Let's just say, everything works as it should... lights come on, horn blows, no smoke. We're good.
However while waiting for new tank parts, a discarded piece of aluminum diamond plate caught my eye,.... hmmm... odds and ends laying around and a cutter / grinder at hand makes for a dangerous situation.
Could not resist, made an elephant ear for the Warthog...? WHAT??? Now why would I do that??
Can you guess the purpose of the giant ear?
With new fuel tank parts in hand, now to figure out where to drill for the aux fuel line bulkhead fitting. After trying several different combinations and sizes, settle on this.
Note how bad the old plate was rusting and flaking. The tank itself is in great shape, no rust.
Dry fitted the 1/4" connection. Inside view. Can fit a socket or wrench on the nut to tighten.
Outside view of the barbed nipple with a rubber washer.
Started with the rubber washer but then remembering my experience with rubber and fuel in Canada causing leaking problems. Decided instead to go with JB Weld epoxy and a copper washer for a leak-proof stable seal.
Painted the epoxy in, under and between the inside fittings also.
Once the epoxy cured, added a length of fuel line with a quick disconnect fitting that extends past the edge of the main tank. Here it sticks out from under the tank.
Starting at the auxiliary fuel cell, first is a quick disconnect screwed into the tank,
then the fuel line leading to...
...the inline fuel filter secured between the rear upper sidecar mount and the shock mount. Is not touching anything that might crack it. Wrapped the line clamps with electrical tape to cover sharp edges. Zip ties hold the line in place.

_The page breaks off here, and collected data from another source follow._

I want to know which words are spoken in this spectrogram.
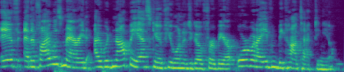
If and if I was married, I would not be asking you if you wanted to go for a beer, or would I even be contacting you?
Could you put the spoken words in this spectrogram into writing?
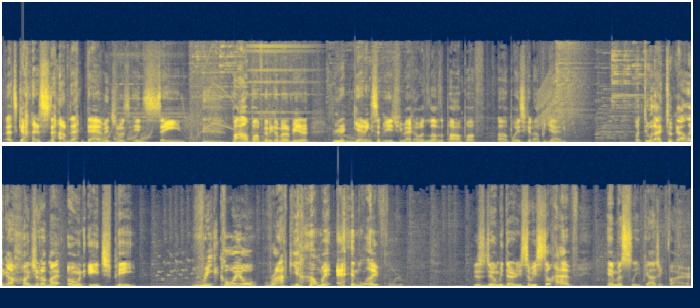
That's gotta stop. That damage was insane. Pollen Puff gonna come over here. We're getting some HP back. I would love the Pollen Puff uh, Blaziken up again. But dude, I took out like a hundred of my own HP. Recoil, Rocky Helmet, and Life Orb. Just doing me dirty. So we still have him asleep, Gouging Fire.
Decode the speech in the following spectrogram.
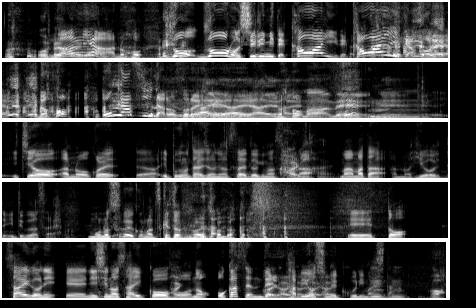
俺は言うていなんや、あの、ゾウ、ゾウの尻見て可愛いで、可愛いか、それ。の、おかしいだろ、それ。はいはいはいはい。まあね。一応、あの、これ、あ一服の大将には伝えておきますから、はいはいまあ、また、あの、火を置いて、言ってください。ものすごい粉つけとるのよ、今度。えーっと、最後に、えー西の最高峰の岡線で旅を締めくくりました。は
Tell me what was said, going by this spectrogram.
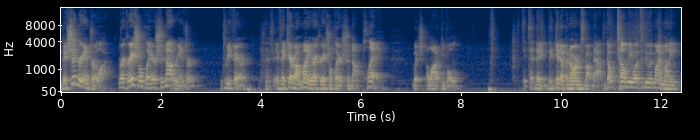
they should re-enter a lot. Recreational players should not re-enter, to be fair. If, if they care about money, recreational players should not play, which a lot of people they, they, they get up in arms about that. Don't tell me what to do with my money.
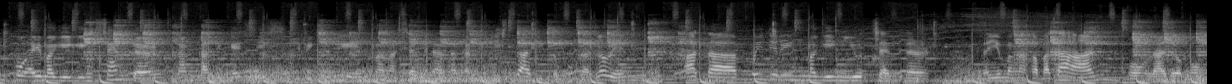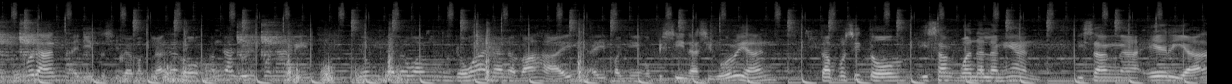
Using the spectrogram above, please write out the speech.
yan po ay magiging center ng catechesis. Ibig sabihin, mga seminar ng katekista dito po gagawin. At ah, pwede rin maging youth center na yung mga kabataan, kung lalo kung umuulan, ay dito sila maglalaro. Ang gagawin po namin, yung dalawang gawana na bahay ay pagiging opisina siguro yan. Tapos ito, isang kwan na lang yan. Isang ah, area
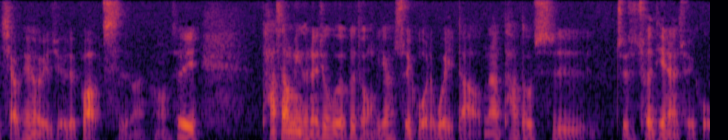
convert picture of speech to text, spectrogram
小朋友也觉得不好吃嘛，哦，所以它上面可能就会有各种一样水果的味道，那它都是就是纯天然水果，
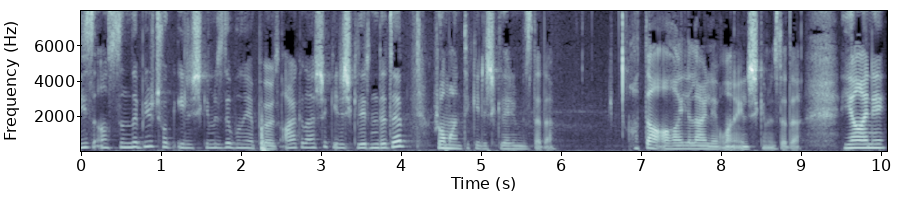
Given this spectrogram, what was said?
biz aslında birçok ilişkimizde bunu yapıyoruz. Arkadaşlık ilişkilerinde de, romantik ilişkilerimizde de. Hatta ailelerle olan ilişkimizde de. Yani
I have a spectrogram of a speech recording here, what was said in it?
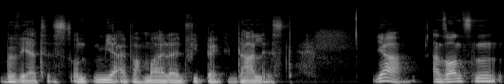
bewertest und mir einfach mal dein Feedback da lässt. Ja, ansonsten,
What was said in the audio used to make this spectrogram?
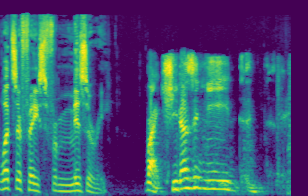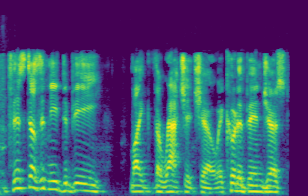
what's her face for misery. right. She doesn't need this doesn't need to be like the Ratched show. It could have been just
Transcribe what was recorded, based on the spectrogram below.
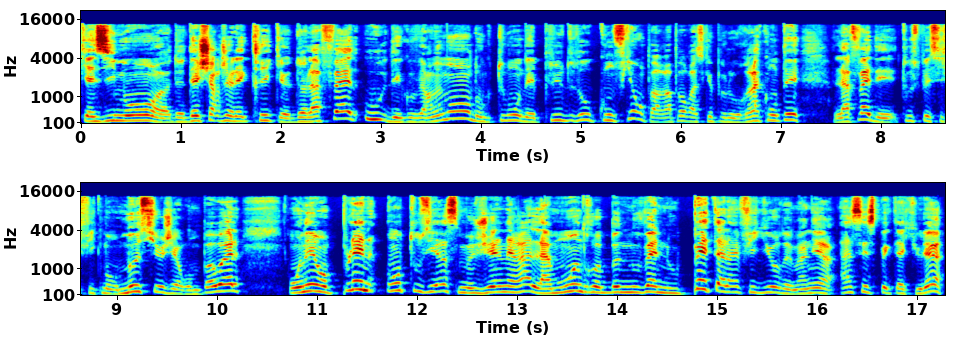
quasiment de décharge électrique de la Fed ou des gouvernements. Donc tout le monde est plutôt confiant par rapport à ce que peut nous raconter la Fed et tout spécifiquement Monsieur Jérôme Powell. On est en plein enthousiasme général. La moindre bonne nouvelle nous pète à la figure de manière assez spectaculaire.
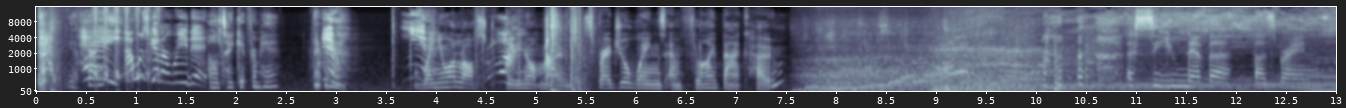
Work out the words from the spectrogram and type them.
Hey, I was gonna read it! I'll take it from here. Yeah. When you are lost, do not moan. Spread your wings and fly back home. Let's see you never, Buzzbrains.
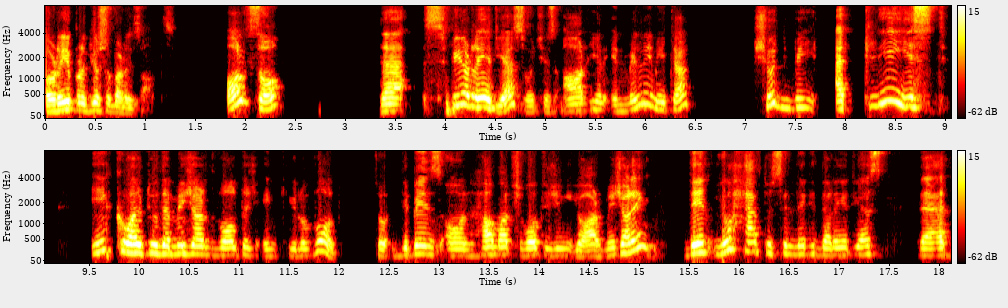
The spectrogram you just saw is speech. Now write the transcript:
or reproducible results. Also, the sphere radius, which is R here in millimeter, should be at least equal to the measured voltage in kilovolt. So it depends on how much voltage you are measuring. Then you have to select the radius that,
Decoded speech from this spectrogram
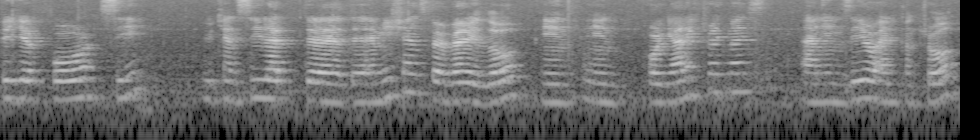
figure 4C, you can see that the, the emissions were very low in, in organic treatments and in zero N control,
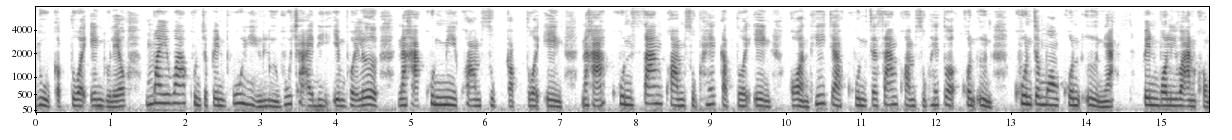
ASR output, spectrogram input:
อยู่กับตัวเองอยู่แล้ว ไม่ว่าคุณจะเป็นผู้หญิงหรือผู้ชายดี employer นะคะ คุณมีความสุขกับตัวเองนะคะ คุณสร้างความสุขให้กับตัวเอง ก่อนที่จะคุณจะสร้างความสุขให้ตัวคนอื่น คุณจะมองคนอื่นเนี่ยเป็นบริวารของ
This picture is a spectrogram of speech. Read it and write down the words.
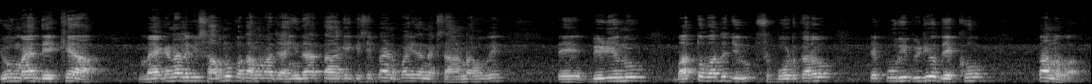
ਜੋ ਮੈਂ ਦੇਖਿਆ, ਮੈਂ ਕਹਿੰਦਾ ਵੀ ਸਭ ਨੂੰ ਪਤਾ ਹੋਣਾ ਚਾਹੀਦਾ ਤਾਂ ਕਿ ਕਿਸੇ ਭੈਣ ਭਾਈ ਦਾ ਨੁਕਸਾਨ ਨਾ ਹੋਵੇ ਤੇ ਵੀਡੀਓ ਨੂੰ ਵੱਧ ਤੋਂ ਵੱਧ ਜਰੂਰ ਸਪੋਰਟ ਕਰੋ ਤੇ ਪੂਰੀ ਵੀਡੀਓ ਦੇਖੋ। ਧੰਨਵਾਦ।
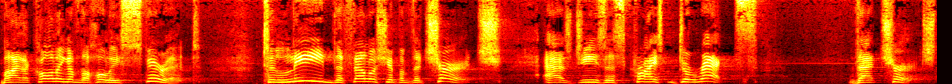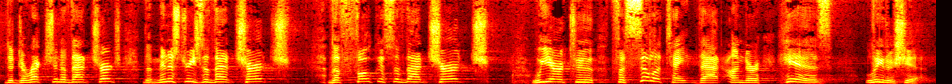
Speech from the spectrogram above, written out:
by the calling of the Holy Spirit to lead the fellowship of the church as Jesus Christ directs that church, the direction of that church, the ministries of that church, the focus of that church. We are to facilitate that under His leadership.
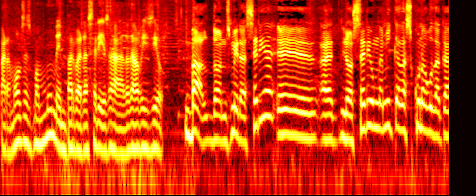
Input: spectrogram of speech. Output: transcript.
per a molts és bon moment per veure sèries a la televisió. Val, doncs mira, sèrie, eh, allò, sèrie una mica desconeguda que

After experiencing getting bad gas on another ride, having an inline filter is very important. Plus having an easy way to clean or replace that filter without losing all of the fuel in the tank is critical.
Coming after the inline filter is the valve for turning the fuel flow on or off. This is a simple gravity feed flow, no need for a fuel pump. The Aux fuel cell sits higher than the main tank. Simplicity is best, easy to fix, can source replacement parts anywhere on the road.
Oops, seems to be a gap between the shut off valve and the male quick disconnect fitting coming from the main tank.
Actually the gap is too small, as I need to fit a check valve and the female end of the quick disconnect in there. Trimming back each of those two hoses should solve that.
The check valve allows fuel to flow to the main tank but does not allow fuel to flow the other way.
That's where we are today. The Warthog project inches along each day, not all progress is dramatic or even visible. As long as I have the parts to work with, all is good. But the waiting for parts can get ugly, even produce elephant ears and all.
Oh, I can hear clearly now, the ra.........
The ear idea is to divert more air flow toward the exhaust headers on the right side of the engine. Have read of complaints from Rocket owners about the excess header heat burning holes in their rain gear.
Next up is to mount the camper tub.
Stay tuned, riding weather is here. Am getting anxious to get the Warthog on the road.
Ride safe and far friends, cough in your elbow and wash your hands.
Now... where can I mount a gallon bottle of sanitizer on the rig?